I came away from the Sullivan-supported Day of Dialogue, which was actually several 1.5-hr sessions, with a greater optimism about UVa being a place where open communication is possible. In my group, there was impressive diversity in age, though somewhat less diversity in gender and race/ethnicity. Women especially seem to dig this sort of group activity. The point of the group was talking, and we spent the first session establishing how to listen and respond to people whose opinions and values differ from one’s own. Still, I met a UVa Groundskeeper, a head of Dining Services, undergraduate students, and non-education faculty members whom I never would have encountered otherwise. Participating helped me decide that a community is a place where people attempt to – at the risk of being redundant – communicate with one another about issues that matter to them. It was one of the UVa activities that I felt proudest to be a part of, even after three years with a research team whose work inspires and uplifts me.
2. Shame on you, Board of Visitors, for being so secretive about a decision that affects so many members of the UVa community. You have corrupted a tradition of open communication that universities and their members aspire to. You have shocked a community that, if not always succeeding, is trying to be one of those places where people talk about things that matter to them and to others. I’m sure you have your reasons and, if you were willing or able to articulate them, they may even make sense to people who are not in your privileged position. But the way you went about removing our president was shameful. The way you went about it casts doubt on your ability to serve on the Board and your ability to represent the diverse interests of an intellectual, yes, financial, yes, but ultimately social community.
As you undoubtedly know, humans are inherently social creatures. We need each other. We need to be able to tell the truth to each other, even if the news is difficult. So I recognize that you, Board members, are also human. And maybe your news was tough, maybe it was “look, folks, your beloved UVa is going under if we don’t do something drastic like offer online degrees.” Or maybe it was “Gosh, I don’t know how we’re going to be able to pay out your retirement benefits.” Maybe it was, “Faculty, we have to get you to bring in more grant money or teach more classes because the state is just not helping us out very much,” or “We need undergraduates to pay more tuition than they can afford because our funds are drying up” Or maybe it was – gasp – “Time to let go of some staff who are taking advantage of the system,” or “What if we reduce your hours?” or – God save us all – “We think the only option besides firing 20% of UVa employees is to sell millions more university brand t-shirts.”
If those are the options, let’s talk about them. While we may not be wealthy land developers or political appointees, we are adults and we can handle it. We know that our country and our state and its institutions are pressed for cash. And we can certainly handle/face/confront/resolve (or whatever business-school lingo you would like to use), the problem a lot better if you communicate about it, instead of doing urgent backroom dealings without consulting anyone with an opinion other than your own.
The way you went about removing our president suggests you have little respect for openness, honesty, or due process.

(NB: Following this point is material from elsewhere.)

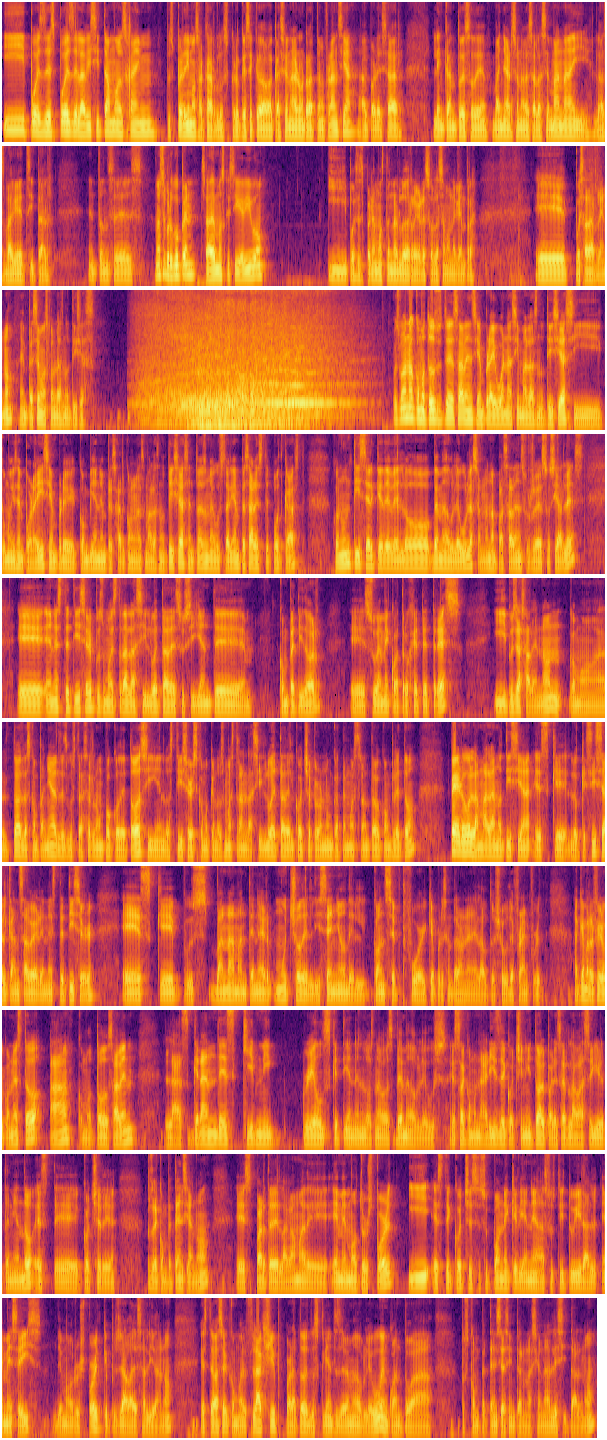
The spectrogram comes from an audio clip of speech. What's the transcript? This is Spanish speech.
Y pues después de la visita a Molsheim, pues perdimos a Carlos. Creo que se quedó a vacacionar un rato en Francia. Al parecer le encantó eso de bañarse una vez a la semana y las baguettes y tal. Entonces, no se preocupen, sabemos que sigue vivo y pues esperemos tenerlo de regreso la semana que entra. Eh, pues a darle, ¿no? Empecemos con las noticias. Pues bueno, como todos ustedes saben, siempre hay buenas y malas noticias y como dicen por ahí, siempre conviene empezar con las malas noticias. Entonces me gustaría empezar este podcast con un teaser que develó BMW la semana pasada en sus redes sociales. Eh, en este teaser pues muestra la silueta de su siguiente competidor, eh, su M4 GT3. Y pues ya saben, ¿no? Como a todas las compañías les gusta hacerlo un poco de tos y en los teasers como que nos muestran la silueta del coche pero nunca te muestran todo completo. Pero la mala noticia es que lo que sí se alcanza a ver en este teaser es que pues van a mantener mucho del diseño del Concept 4 que presentaron en el Auto Show de Frankfurt. ¿A qué me refiero con esto? A, como todos saben, las grandes kidney grills que tienen los nuevos BMWs. Esa como nariz de cochinito al parecer la va a seguir teniendo este coche de, pues, de competencia, ¿no? Es parte de la gama de M Motorsport y este coche se supone que viene a sustituir al M6 de Motorsport que pues ya va de salida, ¿no? Este va a ser como el flagship para todos los clientes de BMW en cuanto a pues competencias internacionales y tal, ¿no?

And so, to use your own words, would it be too much to ask that we “mutually agree” on your collective resignation?